Detection of Fire by Eastern Red Bats (Lasiurus Borealis): Arousal from Torpor
Date of Graduation
Master of Science in Biology
Eastern red bat, Lasuirus borealis, fire management, fire ecology, torpor
Red bats burrow into leaf litter and become torpid during cold weather. Torpor is a chemically induced stupor that prevents a bat from moving quickly. The presence of bats in the leaf litter can be a problem for wildlife managers who often use prescribed burns as a conservation tool. Red bats have been observed flying from a fire and found burned after a fire. The objective of this study was to determine factors that trigger red backs to arouse from torpor during a burn. Some variables that may cause arousal are smoke, the sound of fire, and/or a combination of these variables. In this study, red bats in the lab aroused from torpor in response to smoke alone. They did not respond to the sound of fire alone. However, the strongest response was to a combination of smoke and the sound of fire.
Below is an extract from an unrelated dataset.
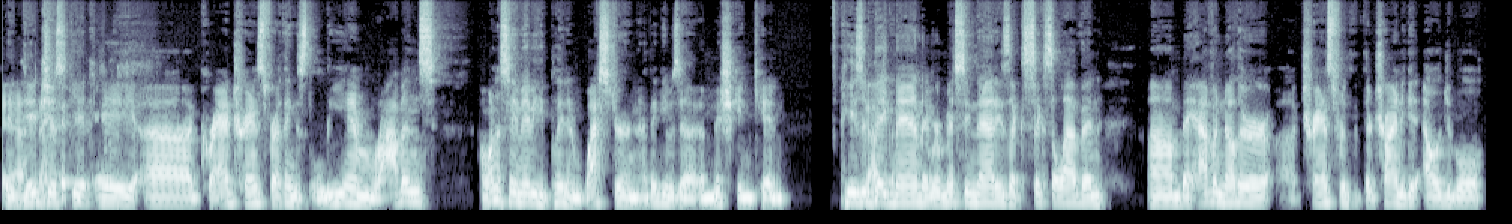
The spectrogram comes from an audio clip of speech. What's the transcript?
They yeah. did just get a uh, grad transfer. I think it's Liam Robbins. I want to say maybe he played in Western. I think he was a, a Michigan kid. He's a gotcha. big man. They were missing that. He's like 6'11. Um, they have another uh, transfer that they're trying to get eligible.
This study is important because it will help conversation managers determine optical burning conditions so that red bat populations are not affected negatively.
© Anna A. Scesny
Scesny, Anna A., "Detection of Fire by Eastern Red Bats (Lasiurus Borealis): Arousal from Torpor" (2006). MSU Graduate Theses. 2743.